    So Cal
    Many thanks! One more question, please, again with the idea of saving time and expense during the learning process:

    Keeping the following in mind: (1) My camera automatically sets itself to 1/60 shutter speed when the flash is attached; (2) I want shallow depth of field, so I want to use the widest possible aperture (I think); (3) I will be bouncing the flash straight-up, off a white, 9-foot ceiling; (4) I will be shooting in a reasonably well-lit home interior at night -- what film speed should I use? Will 100 be too slow?

    As far as the lens, I have two: a 50mm f/1.7 and a 135mm f/2.8. I will shoot at least one experimental roll, switching between the two lenses. So what film speed is recommended for best results, assuming wide-open (or nearly) aperture?

    Thanks again!
     
  11. Mike_E

    Mike_E No longer a newbie, moving up!

    Joined:
    Jan 26, 2007
    Messages:
    5,327
    Likes Received:
    264
    Location:
    The Upper West Side of Mississippi (you have no i
    Can others edit my Photos:
    Photos OK to edit
    OK, your sync/shutter speed has no real bearing on your aperture setting it just makes sure that the flash goes off during the time that the shutter is open. This means that you can use a fairly wide range of apertures but were I you and using film I would invest in a flash meter and practice for a bit.

    Honestly, as far as film speed goes in 35mm you could shoot a lot of film and not be happier than you would be with Fuji 400 Superia. Yes, it's a consumer film but you can shoot it in any color temp and it's inexpensive with a fine grain.

    The 800 is good too and can easily be pushed to 1600.
     
  12. T-town photographer

    T-town photographer TPF Noob!

    Joined:
    Nov 14, 2009
    Messages:
    223
    Likes Received:
    0
    Location:
    Tulsa
    Can others edit my Photos:
    Photos OK to edit
    I was just about to mention the fuji line of film.

    :thumbup::thumbup::thumbup::thumbup::thumbup:

    Michael
     

Share This Page

Search tags for this page
35mm indoor shooting
,
film great for indoor shooting
,
film photography shooting indoors no flas
,
how to shoot film indoors
,
how to shoot inside film without flash
,

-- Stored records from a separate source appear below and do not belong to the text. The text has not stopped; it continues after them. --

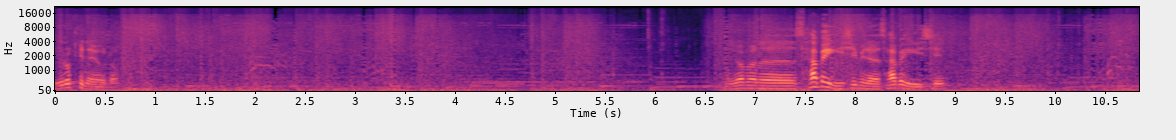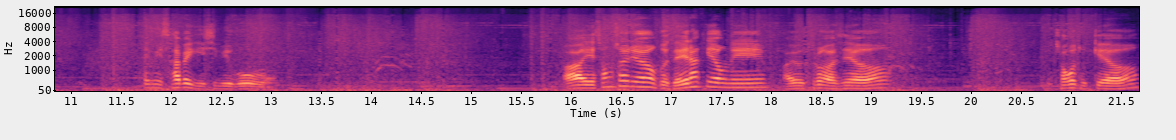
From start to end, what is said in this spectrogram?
이렇게네요, 그럼. 이러면은 420이네요, 420. 템이 420이고. 아, 예, 성철이 형, 그 내일 할게요, 형님. 아유, 들어가세요. 적어둘게요.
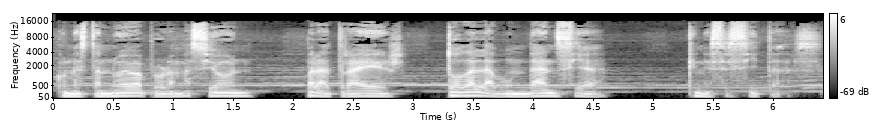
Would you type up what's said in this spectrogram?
con esta nueva programación para atraer toda la abundancia que necesitas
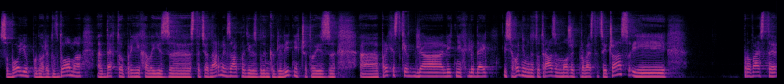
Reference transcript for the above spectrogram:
собою, по догляду вдома. Е, Дехто приїхали із е, стаціонарних закладів, із будинків для літніх, чи то із е, прихистків для літніх людей. І сьогодні вони тут разом можуть провести цей час і провести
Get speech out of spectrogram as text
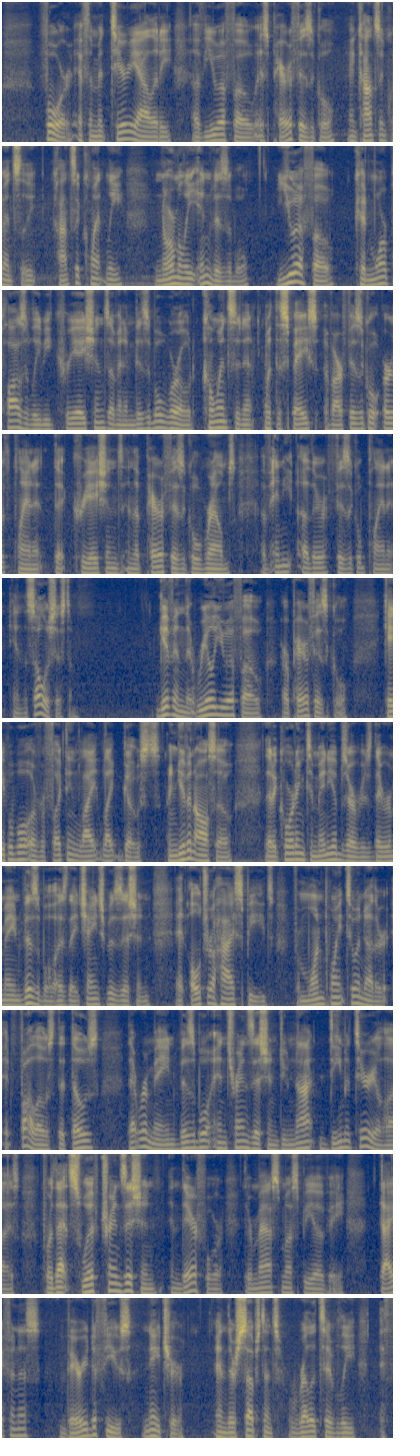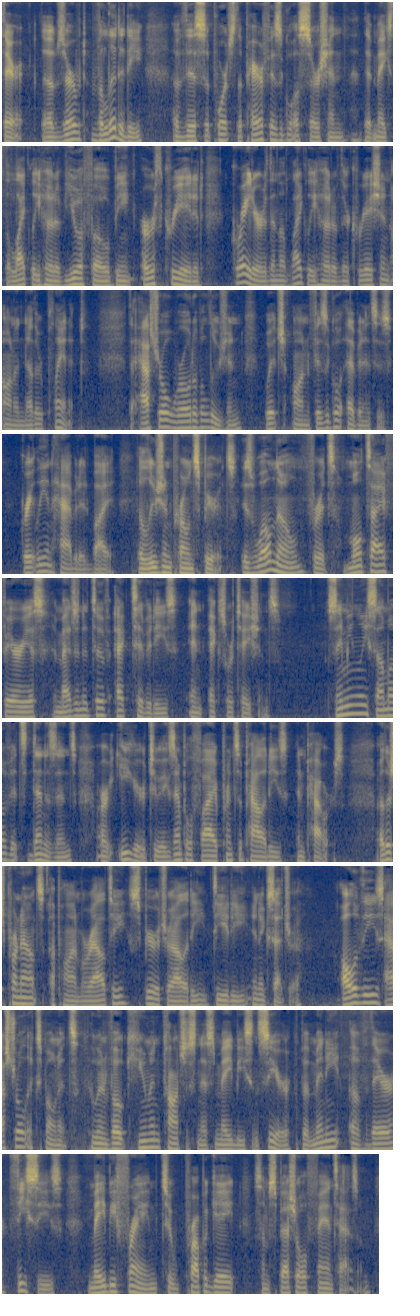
For if the materiality of UFO is paraphysical and consequently consequently normally invisible, UFO could more plausibly be creations of an invisible world coincident with the space of our physical Earth planet than creations in the paraphysical realms of any other physical planet in the solar system. Given that real UFO are paraphysical, capable of reflecting light like ghosts, and given also that according to many observers they remain visible as they change position at ultra high speeds from one point to another, it follows that those that remain visible in transition do not dematerialize for that swift transition, and therefore their mass must be of a diaphanous, very diffuse nature, and their substance relatively etheric. The observed validity of this supports the paraphysical assertion that makes the likelihood of UFO being Earth created greater than the likelihood of their creation on another planet. The astral world of illusion, which on physical evidence is greatly inhabited by illusion prone spirits, is well known for its multifarious imaginative activities and exhortations. Seemingly, some of its denizens are eager to exemplify principalities and powers. Others pronounce upon morality, spirituality, deity, and etc. All of these astral exponents who invoke human consciousness may be sincere, but many of their theses may be framed to propagate some special phantasm,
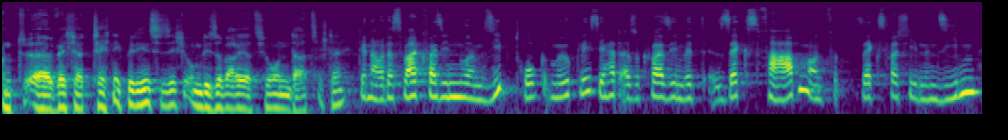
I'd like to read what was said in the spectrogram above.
Und äh, welcher Technik bedient sie sich, um diese Variationen darzustellen? Genau, das war quasi nur im Siebdruck möglich. Sie hat also quasi mit sechs Farben und sechs verschiedenen Sieben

indoor film photography without flash

,
indoor film shooting
,
indoor film speed
,

shooting film indoors

,
shooting film indoors without flash